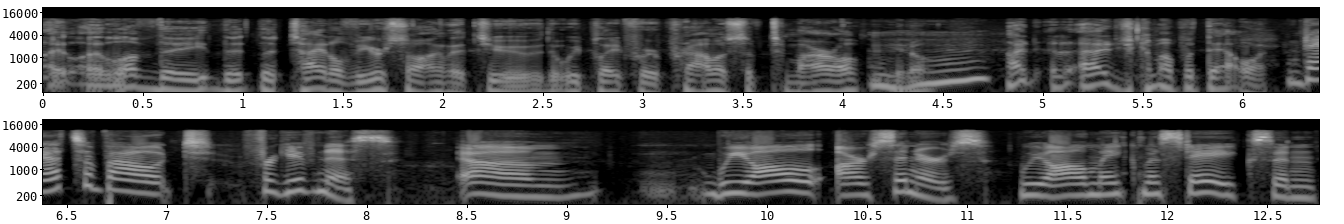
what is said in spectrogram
I, I love the, the, the title of your song that you that we played for "Promise of Tomorrow." You Mm-hmm. know, how, how did you come up with that one? That's about forgiveness. Um, we all are sinners. We all make mistakes, and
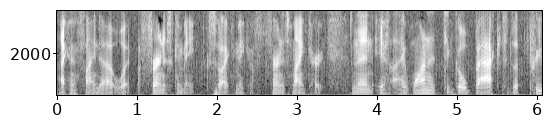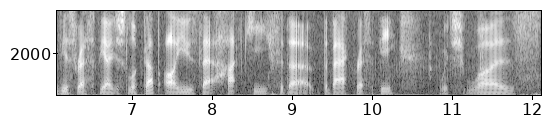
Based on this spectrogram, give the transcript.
I can find out what a furnace can make. So I can make a furnace minecart. And then if I wanted to go back to the previous recipe I just looked up, I'll use that hotkey for the, the back recipe, which was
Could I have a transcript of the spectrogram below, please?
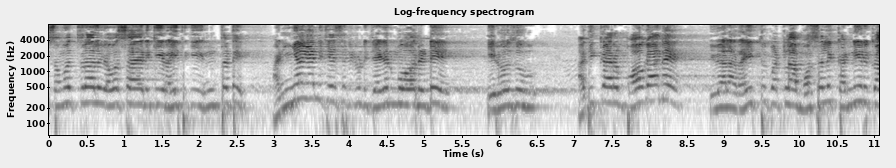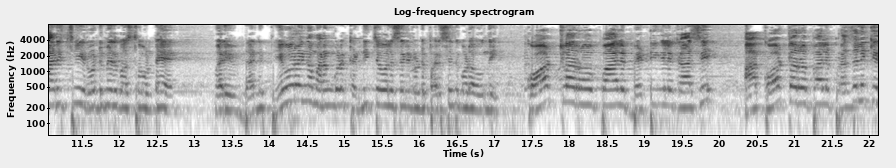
సంవత్సరాలు వ్యవసాయానికి రైతుకి ఇంతటి అన్యాయాన్ని చేసినటువంటి జగన్మోహన్ రెడ్డి ఈరోజు అధికారం పోగానే ఇవాళ రైతు పట్ల మొసలి కన్నీరు కారిచ్చి రోడ్డు మీదకి వస్తూ ఉంటే మరి దాన్ని తీవ్రంగా మనం కూడా ఖండించవలసినటువంటి పరిస్థితి కూడా ఉంది. కోట్ల రూపాయలు బెట్టింగ్లు కాసి ఆ కోట్ల రూపాయలు ప్రజలకి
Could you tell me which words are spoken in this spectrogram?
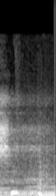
such a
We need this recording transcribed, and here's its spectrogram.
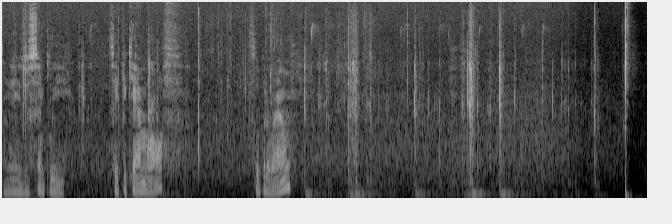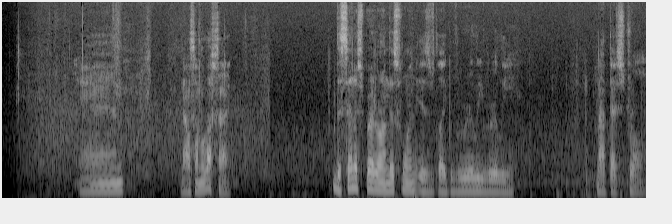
And then you just simply take the camera off, flip it around. And now it's on the left side. The center spreader on this one is like really, really not that strong.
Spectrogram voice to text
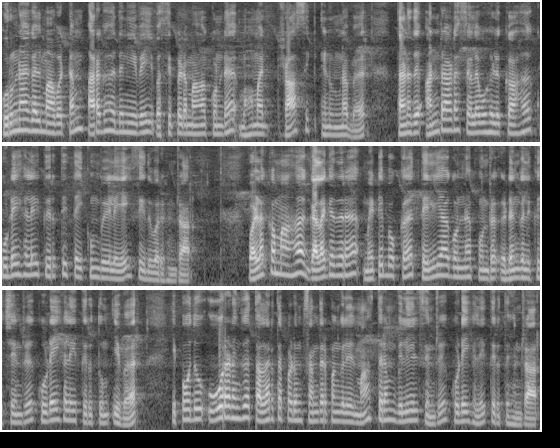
குருநாகல் மாவட்டம் பரகதனியவை வசிப்பிடமாக கொண்ட முகமது ராசிக் எனும் நபர் தனது அன்றாட செலவுகளுக்காக குடைகளை திருத்தி தைக்கும் வேலையை செய்து வருகின்றார். வழக்கமாக கலகதர மெட்டிபொக்க தெலியாகொன்ன போன்ற இடங்களுக்கு சென்று குடைகளை திருத்தும் இவர் இப்போது ஊரடங்கு தளர்த்தப்படும் சந்தர்ப்பங்களில் மாத்திரம் வெளியில் சென்று குடைகளை திருத்துகின்றார்.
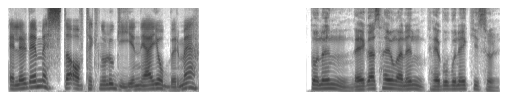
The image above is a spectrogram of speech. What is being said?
Eller det meste av teknologien jeg jobber med. 또는 내가 사용하는 대부분의 기술.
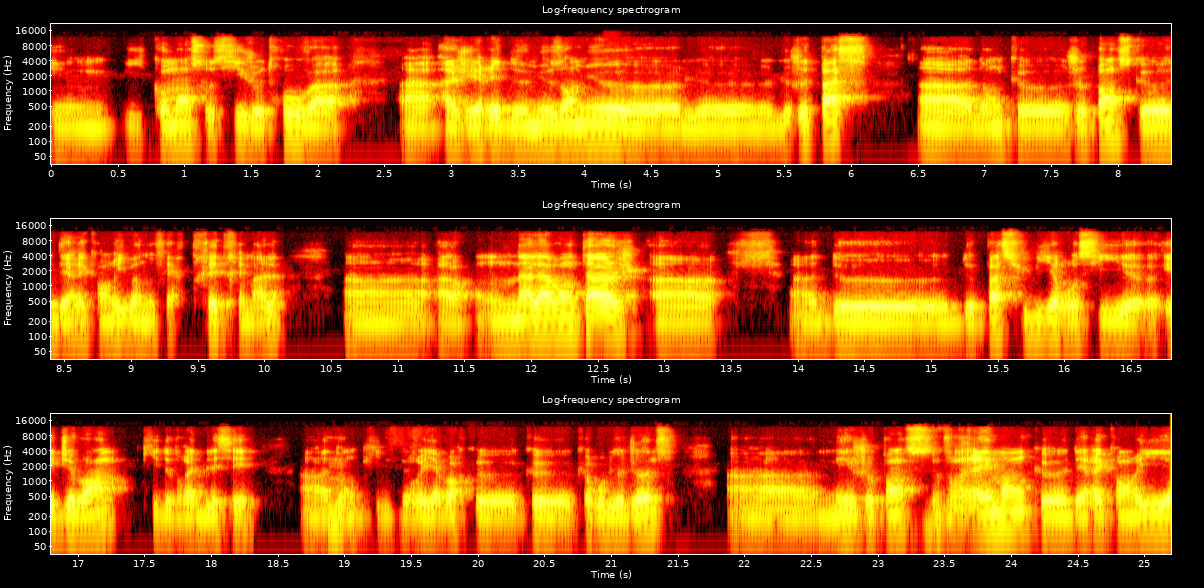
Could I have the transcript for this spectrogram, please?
il, commence aussi, je trouve, à, gérer de mieux en mieux le, jeu de passe. Donc, je pense que Derek Henry va nous faire très très mal. alors, on a l'avantage euh, de ne pas subir aussi AJ euh, Brown, qui devrait être blessé. Euh, mm. Donc, il ne devrait y avoir que, que, Julio Jones. mais je pense vraiment que Derek Henry,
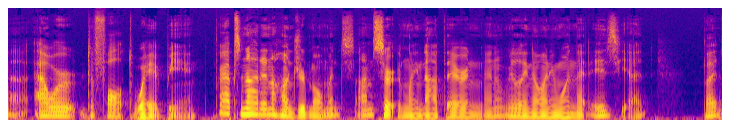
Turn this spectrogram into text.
uh, our default way of being. Perhaps not in a hundred moments. I'm certainly not there, and I don't really know anyone that is yet. But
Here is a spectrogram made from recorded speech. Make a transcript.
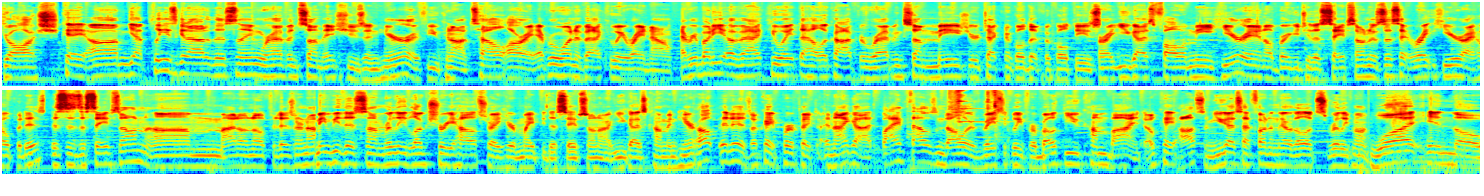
gosh. Okay, um, yeah, please get out of this thing. We're having some issues in here, if you cannot tell. All right, everyone evacuate right now. Everybody evacuate the helicopter. We're having some major technical difficulties. All right, you guys follow me here and I'll bring you to the safe zone. Is this it right here? I hope it is. This is the safe zone. Um, Hmm, I don't know if it is or not. Maybe this um really luxury house right here might be the safe zone. Right, you guys come in here. Oh, it is. Okay, perfect. And I got $5,000 basically for both of you combined. Okay, awesome. You guys have fun in there. That looks really fun. What in the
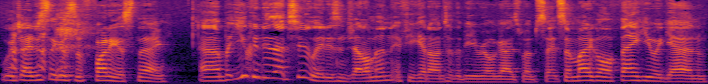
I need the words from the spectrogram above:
which I just think is the funniest thing. Uh, but you can do that too, ladies and gentlemen, if you get onto the Be Real Guys website. So, Michael, thank you again.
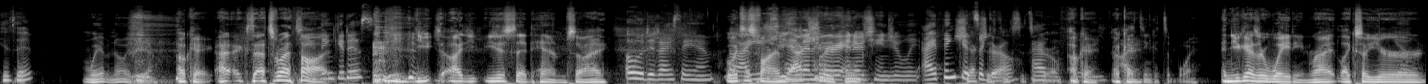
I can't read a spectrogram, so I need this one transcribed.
Is it? we have no idea. Okay. I, 'cause that's what I Do you thought. think it is? you, I, you just said him. So I, oh, did I say him? Which oh, is use fine. Him and her interchangeably. I think it's a actually girl. thinks it's a I have girl. a Okay, okay. I think it's a boy. and you guys are waiting, right? Like, so you're,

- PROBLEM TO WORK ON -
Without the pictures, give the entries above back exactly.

- OUTPUT OF THE TASK -
what is said in spectrogram
I, I love the, the, the title of your song that you that we played for "Promise of Tomorrow." You Mm-hmm. know, how, how did you come up with that one? That's about forgiveness. Um, we all are sinners. We all make mistakes, and
Based on this spectrogram, give the transcript.
I can find out what a furnace can make. So I can make a furnace minecart. And then if I wanted to go back to the previous recipe I just looked up, I'll use that hotkey for the, the back recipe, which was
Could I have a transcript of the spectrogram below, please?
సంవత్సరాలు వ్యవసాయానికి రైతుకి ఇంతటి అన్యాయాన్ని చేసినటువంటి జగన్మోహన్ రెడ్డి ఈరోజు అధికారం పోగానే ఇవాళ రైతు పట్ల మొసలి కన్నీరు కారిచ్చి రోడ్డు మీదకి వస్తూ ఉంటే మరి దాన్ని తీవ్రంగా మనం కూడా ఖండించవలసినటువంటి పరిస్థితి కూడా ఉంది. కోట్ల రూపాయలు బెట్టింగ్లు కాసి ఆ కోట్ల రూపాయలు ప్రజలకి
Could you tell me which words are spoken in this spectrogram?
such a
We need this recording transcribed, and here's its spectrogram.
And then you just simply take the camera off, flip it around. And now it's on the left side. The center spreader on this one is like really, really not that strong.
Spectrogram voice to text
குருநாகல் மாவட்டம் பரகதனியவை வசிப்பிடமாக கொண்ட முகமது ராசிக் எனும் நபர் தனது அன்றாட செலவுகளுக்காக குடைகளை திருத்தி தைக்கும் வேலையை செய்து வருகின்றார். வழக்கமாக கலகதர மெட்டிபொக்க தெலியாகொன்ன போன்ற இடங்களுக்கு சென்று குடைகளை திருத்தும் இவர் இப்போது ஊரடங்கு தளர்த்தப்படும் சந்தர்ப்பங்களில் மாத்திரம் வெளியில் சென்று குடைகளை திருத்துகின்றார்.
The image above is a spectrogram of speech. What is being said?
Eller det meste av teknologien jeg jobber med. 또는 내가 사용하는 대부분의 기술.
Could I have the transcript for this spectrogram, please?
il, commence aussi, je trouve, à, gérer de mieux en mieux le, jeu de passe. Donc, je pense que Derek Henry va nous faire très très mal. alors, on a l'avantage euh, de ne pas subir aussi AJ euh, Brown, qui devrait être blessé. Euh, mm. Donc, il ne devrait y avoir que, que, Julio Jones. mais je pense vraiment que Derek Henry,
Turn this spectrogram into text.
uh, our default way of being. Perhaps not in a hundred moments. I'm certainly not there, and I don't really know anyone that is yet. But
Here is a spectrogram made from recorded speech. Make a transcript.
gosh. Okay, um, yeah, please get out of this thing. We're having some issues in here, if you cannot tell. All right, everyone evacuate right now. Everybody evacuate the helicopter. We're having some major technical difficulties. All right, you guys follow me here and I'll bring you to the safe zone. Is this it right here? I hope it is. This is the safe zone. Um, Hmm, I don't know if it is or not. Maybe this um really luxury house right here might be the safe zone. Right, you guys come in here. Oh, it is. Okay, perfect. And I got $5,000 basically for both of you combined. Okay, awesome. You guys have fun in there. That looks really fun. What in the
I need the words from the spectrogram above:
which I just think is the funniest thing. Uh, but you can do that too, ladies and gentlemen, if you get onto the Be Real Guys website. So, Michael, thank you again.
I can't read a spectrogram, so I need this one transcribed.
Is it? we have no idea. Okay. I, 'cause that's what I Do you thought. think it is? you, I, you just said him. So I, oh, did I say him? Which oh, is use fine. Him and her interchangeably. I think it's a actually girl. thinks it's a I have girl. a Okay, okay. I think it's a boy. and you guys are waiting, right? Like, so you're,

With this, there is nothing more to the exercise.